Sean Voisen and his team at Adobe were recently asked to build “something new” for the Children’s Creativity Museum in San Francisco. Several months later, a digital-physical environment for kids called “Sense It” was up and running.
“With a 14’x8′ touch-enabled LED wall and a 14’x12′ pressure-sensitive floor, Sense It is a place for kids to run, jump, play and create in a world of ‘extra large’ digital experiences,” Voisen explained in a recent blog post.
“As part this project, I was tasked with designing and building the pressure-sensitive electronic floor. I call it the ActiveFloor. At 168 square feet with one pressure sensor per square foot, it is by far the largest electronics project I have worked on to date.”

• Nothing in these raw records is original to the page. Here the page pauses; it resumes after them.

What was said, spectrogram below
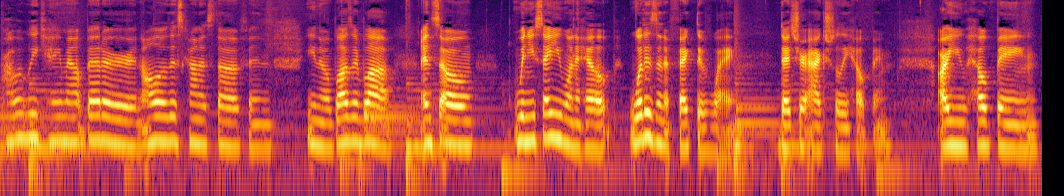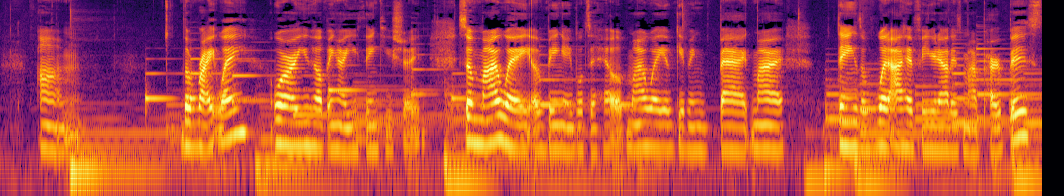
probably came out better and all of this kind of stuff and, you know, blah, blah, blah. And so when you say you want to help, what is an effective way that you're actually helping? Are you helping um, the right way? Or are you helping how you think you should? So, my way of being able to help, my way of giving back, my things of what I have figured out is my purpose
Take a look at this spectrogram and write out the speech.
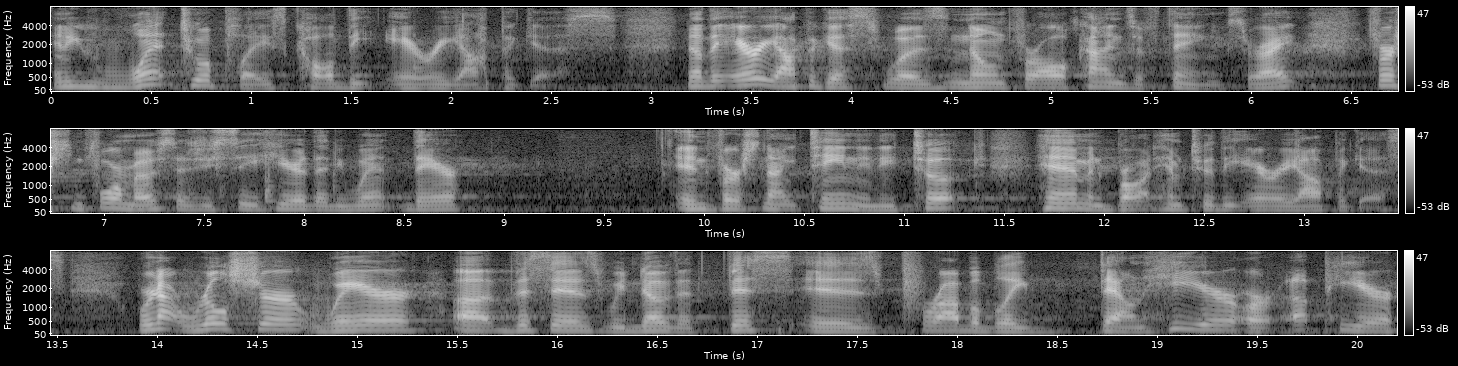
And he went to a place called the Areopagus. Now, the Areopagus was known for all kinds of things, right? First and foremost, as you see here, that he went there in verse 19 and he took him and brought him to the Areopagus. We're not real sure where uh, this is. We know that this is probably down here or up here.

As the HackADay crew notes, a camera-based detection system couldn’t give Voisen’s team the required precision, so Sean decided to use pressure-sensitive resistors placed under MDF panels. Ultimately, the ActiveFloor comprised a total of twenty-one 2′x4′ tiles, each one including 8 pressure-sensitive resistors and an ATtiny84-based platform.
“I was already very familiar with Atmel microcontrollers, and it was cheap, readily available, and had just the right number of pins for the application,” Voisen continued.

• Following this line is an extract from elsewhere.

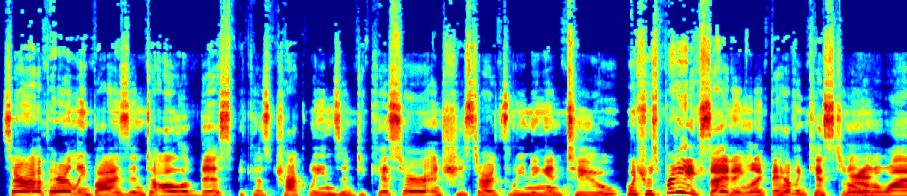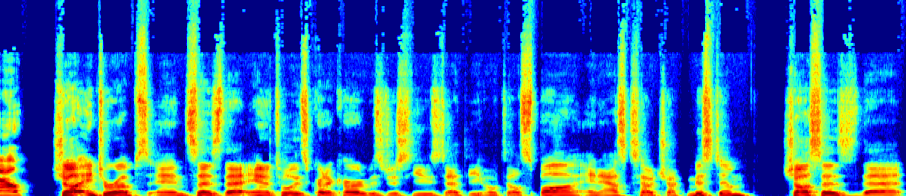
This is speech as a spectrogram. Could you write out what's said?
Sarah apparently buys into all of this because Chuck leans in to kiss her and she starts leaning in too, which was pretty exciting. Like they haven't kissed in a Yeah. little while. Shaw interrupts and says that Anatoly's credit card was just used at the hotel spa and asks how Chuck missed him. Shaw says that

“Though the ATtiny84 does have 8 single-ended ADC channels, most of these pins ended up being used for other applications. As a result, I used only 1 ADC and added a 74HC4051multiplexer for selecting sensor input.”
Interested in learning more? Additional information about the ActiveFloor can be found here on Sean’s official page.